Source data:

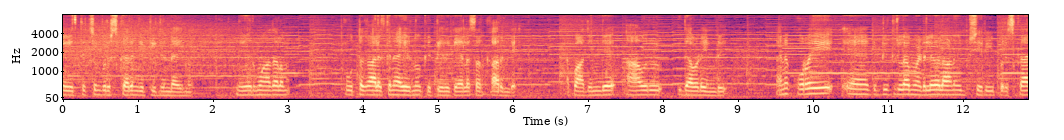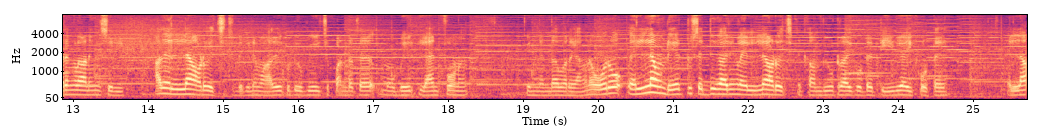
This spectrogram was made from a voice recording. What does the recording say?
എഴുത്തച്ഛൻ പുരസ്കാരം കിട്ടിയിട്ടുണ്ടായിരുന്നു. നീർമാതളം പൂത്ത കാലത്തിനായിരുന്നു കിട്ടിയത് കേരള സർക്കാരിന്റെ. അപ്പോൾ അതിന്റെ ആ ഒരു ഇതവിടെ ഉണ്ട്. അങ്ങനെ കുറേ കിട്ടിയിട്ടുള്ള മെഡലുകളാണെങ്കിലും ശരി പുരസ്കാരങ്ങളാണെങ്കിൽ ശരി അതെല്ലാം അവിടെ വെച്ചിട്ടുണ്ട്. പിന്നെ മാധവിക്കുട്ടി ഉപയോഗിച്ച പണ്ടത്തെ മൊബൈൽ ലാൻഡ് ഫോണ് പിന്നെന്താ പറയുക അങ്ങനെ ഓരോ എല്ലാം ഉണ്ട്. എ ടു സെറ്റ് കാര്യങ്ങളെല്ലാം അവിടെ വെച്ചിട്ടുണ്ട്. കമ്പ്യൂട്ടർ ആയിക്കോട്ടെ ടി വി ആയിക്കോട്ടെ എല്ലാ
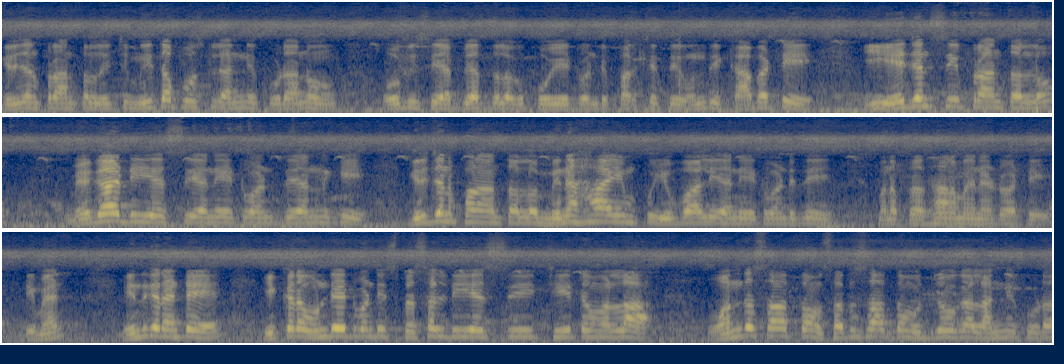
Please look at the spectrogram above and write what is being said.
గిరిజన ప్రాంతంలో ఇచ్చి మిగతా పోస్టులు అన్నీ కూడాను ఓబీసీ అభ్యర్థులకు పోయేటువంటి పరిస్థితి ఉంది. కాబట్టి ఈ ఏజెన్సీ ప్రాంతంలో మెగా డిఎస్సి అనేటువంటి దానికి గిరిజన ప్రాంతంలో మినహాయింపు ఇవ్వాలి అనేటువంటిది మన ప్రధానమైనటువంటి డిమాండ్. ఎందుకంటే ఇక్కడ ఉండేటువంటి స్పెషల్ డిఎస్సి చేయటం వల్ల వంద శాతం శత శాతం ఉద్యోగాలు అన్నీ కూడా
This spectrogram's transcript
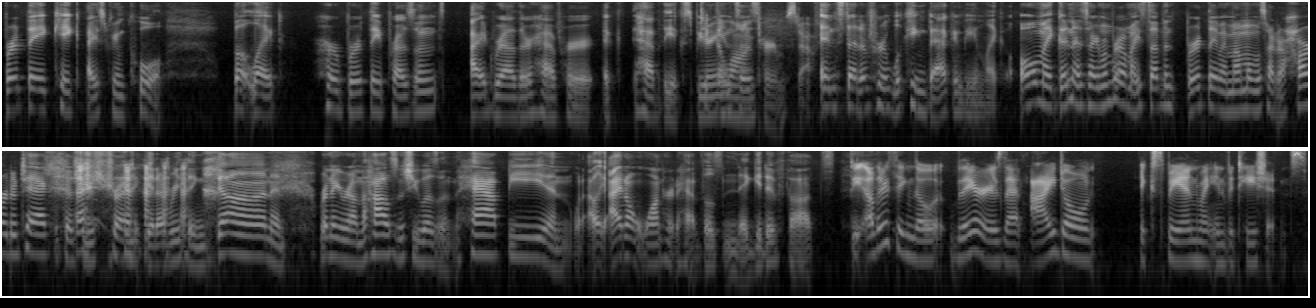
birthday cake, ice cream, cool. But like her birthday presents I'd rather have her have the experience. Take the long term stuff. instead of her looking back and being like, "Oh my goodness, I remember on my seventh birthday, my mom almost had a heart attack because she was trying to get everything done and running around the house and she wasn't happy and what like I don't want her to have those negative thoughts. The other thing though there is that I don't expand my invitations.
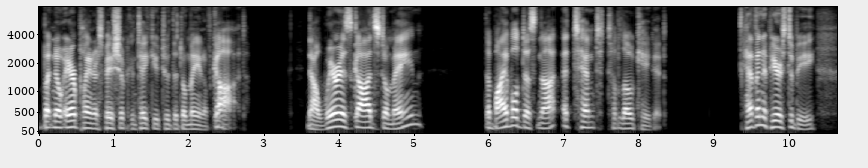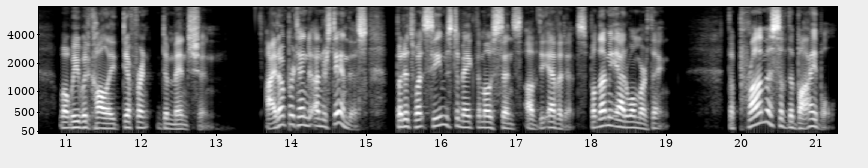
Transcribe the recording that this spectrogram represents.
but no airplane or spaceship can take you to the domain of God. Now, where is God's domain? The Bible does not attempt to locate it. Heaven appears to be what we would call a different dimension. I don't pretend to understand this, but it's what seems to make the most sense of the evidence. But let me add one more thing. The promise of the Bible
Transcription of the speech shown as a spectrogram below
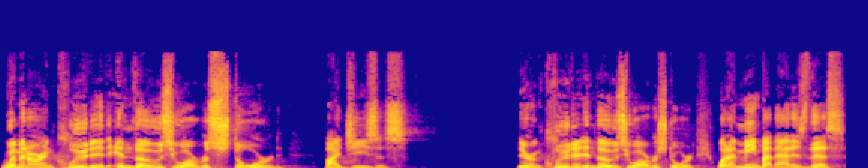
Women are included in those who are restored by Jesus. They're included in those who are restored. What I mean by that is this.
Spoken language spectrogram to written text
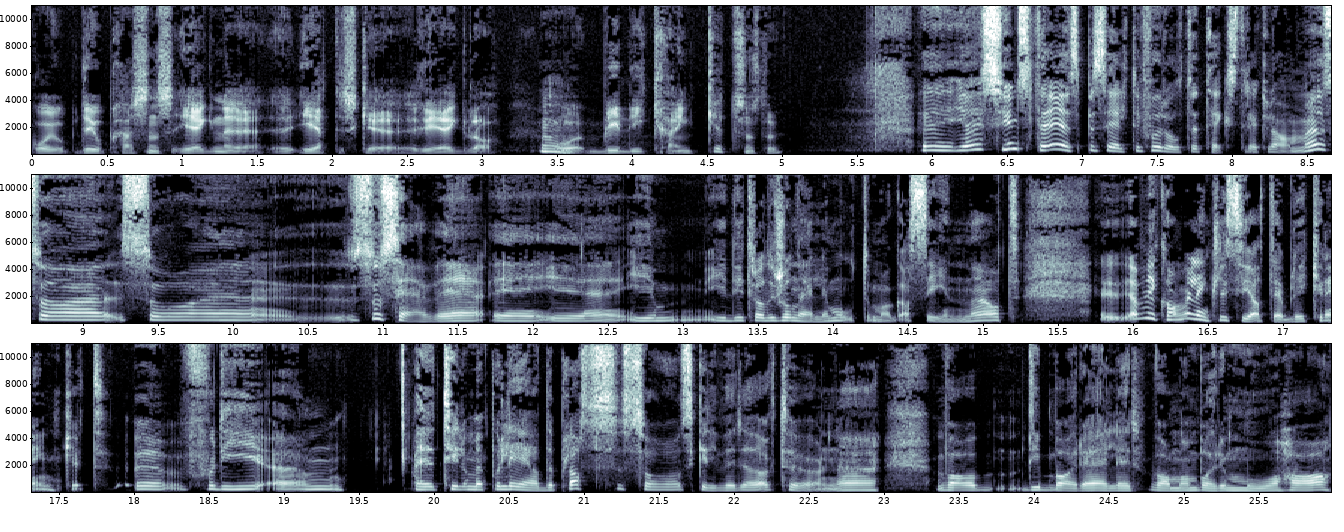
jo, Det er jo pressens egne etiske regler. Mm. og Blir de krenket, syns du? Jeg syns det, spesielt i forhold til tekstreklame. Så, så, så ser vi i, i, i, de tradisjonelle motemagasinene at ja, vi kan vel egentlig si at det blir krenket. Fordi Eh, til og med på lederplass så skriver redaktørene hva bare, hva man bare må ha.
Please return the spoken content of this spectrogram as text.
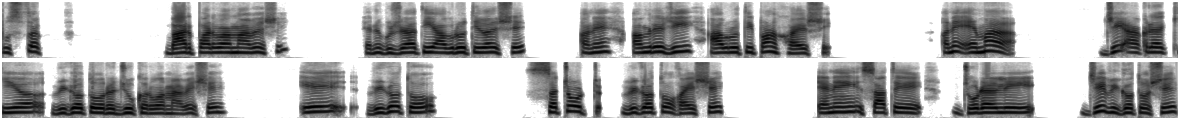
પુસ્તક બહાર પાડવામાં આવે છે. એની ગુજરાતી આવૃત્તિ હોય છે અને અંગ્રેજી આવૃત્તિ પણ હોય છે. અને એમાં જે આંકડાકીય વિગતો રજૂ કરવામાં આવે છે, એ વિગતો સચોટ વિગતો હોય છે. એની સાથે જોડાયેલી જે વિગતો છે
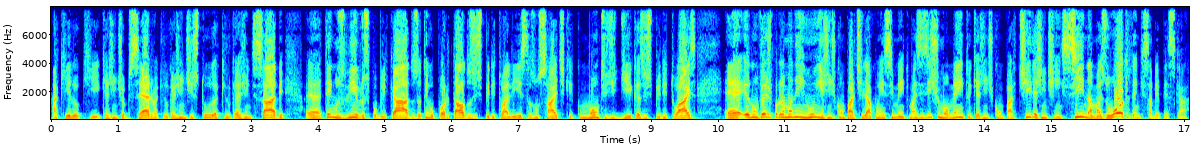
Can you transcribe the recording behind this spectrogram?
aquilo que, que a gente observa, aquilo que a gente estuda, aquilo que a gente sabe. É, os livros publicados, eu tenho o portal dos espiritualistas, um site que, com um monte de dicas espirituais. É, eu não vejo problema nenhum em a gente compartilhar conhecimento, mas existe um momento em que a gente compartilha, a gente ensina, mas o outro tem que saber pescar.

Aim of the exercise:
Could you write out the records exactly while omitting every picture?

Final answer:
This spectrogram was made from a voice recording. What does the recording say?
എഴുത്തച്ഛൻ പുരസ്കാരം കിട്ടിയിട്ടുണ്ടായിരുന്നു. നീർമാതളം പൂത്ത കാലത്തിനായിരുന്നു കിട്ടിയത് കേരള സർക്കാരിന്റെ. അപ്പോൾ അതിന്റെ ആ ഒരു ഇതവിടെ ഉണ്ട്. അങ്ങനെ കുറേ കിട്ടിയിട്ടുള്ള മെഡലുകളാണെങ്കിലും ശരി പുരസ്കാരങ്ങളാണെങ്കിൽ ശരി അതെല്ലാം അവിടെ വെച്ചിട്ടുണ്ട്. പിന്നെ മാധവിക്കുട്ടി ഉപയോഗിച്ച പണ്ടത്തെ മൊബൈൽ ലാൻഡ് ഫോണ് പിന്നെന്താ പറയുക അങ്ങനെ ഓരോ എല്ലാം ഉണ്ട്. എ ടു സെറ്റ് കാര്യങ്ങളെല്ലാം അവിടെ വെച്ചിട്ടുണ്ട്. കമ്പ്യൂട്ടർ ആയിക്കോട്ടെ ടി വി ആയിക്കോട്ടെ എല്ലാ
Please look at the spectrogram above and write what is being said.
గిరిజన ప్రాంతంలో ఇచ్చి మిగతా పోస్టులు అన్నీ కూడాను ఓబీసీ అభ్యర్థులకు పోయేటువంటి పరిస్థితి ఉంది. కాబట్టి ఈ ఏజెన్సీ ప్రాంతంలో మెగా డిఎస్సి అనేటువంటి దానికి గిరిజన ప్రాంతంలో మినహాయింపు ఇవ్వాలి అనేటువంటిది మన ప్రధానమైనటువంటి డిమాండ్. ఎందుకంటే ఇక్కడ ఉండేటువంటి స్పెషల్ డిఎస్సి చేయటం వల్ల వంద శాతం శత శాతం ఉద్యోగాలు అన్నీ కూడా
This spectrogram's transcript
birthday cake, ice cream, cool. But like her birthday presents I'd rather have her have the experience. Take the long term stuff. instead of her looking back and being like, "Oh my goodness, I remember on my seventh birthday, my mom almost had a heart attack because she was trying to get everything done and running around the house and she wasn't happy and what like I don't want her to have those negative thoughts. The other thing though there is that I don't expand my invitations.
Transcribe the recording that this spectrogram represents.
but no airplane or spaceship can take you to the domain of God. Now, where is God's domain? The Bible does not attempt to locate it. Heaven appears to be what we would call a different dimension. I don't pretend to understand this, but it's what seems to make the most sense of the evidence. But let me add one more thing. The promise of the Bible
Transcription of the speech shown as a spectrogram below
Women are included in those who are restored by Jesus. They're included in those who are restored. What I mean by that is this.
Spoken language spectrogram to written text
jo, Det er jo pressens egne etiske regler. Mm. og Blir de krenket, syns du? Jeg syns det, spesielt i forhold til tekstreklame. Så, så, så ser vi i, i, i, de tradisjonelle motemagasinene at ja, vi kan vel egentlig si at det blir krenket. Fordi Eh, til og med på lederplass så skriver redaktørene hva bare, hva man bare må ha.
Please return the spoken content of this spectrogram as text.
પુસ્તક બહાર પાડવામાં આવે છે. એની ગુજરાતી આવૃત્તિ હોય છે અને અંગ્રેજી આવૃત્તિ પણ હોય છે. અને એમાં જે આંકડાકીય વિગતો રજૂ કરવામાં આવે છે, એ વિગતો સચોટ વિગતો હોય છે. એની સાથે જોડાયેલી જે વિગતો છે
Can you transcribe the recording behind this spectrogram?
aquilo que, que a gente observa, aquilo que a gente estuda, aquilo que a gente sabe. É, os livros publicados, eu tenho o portal dos espiritualistas, um site que, com um monte de dicas espirituais. É, eu não vejo problema nenhum em a gente compartilhar conhecimento, mas existe um momento em que a gente compartilha, a gente ensina, mas o outro tem que saber pescar.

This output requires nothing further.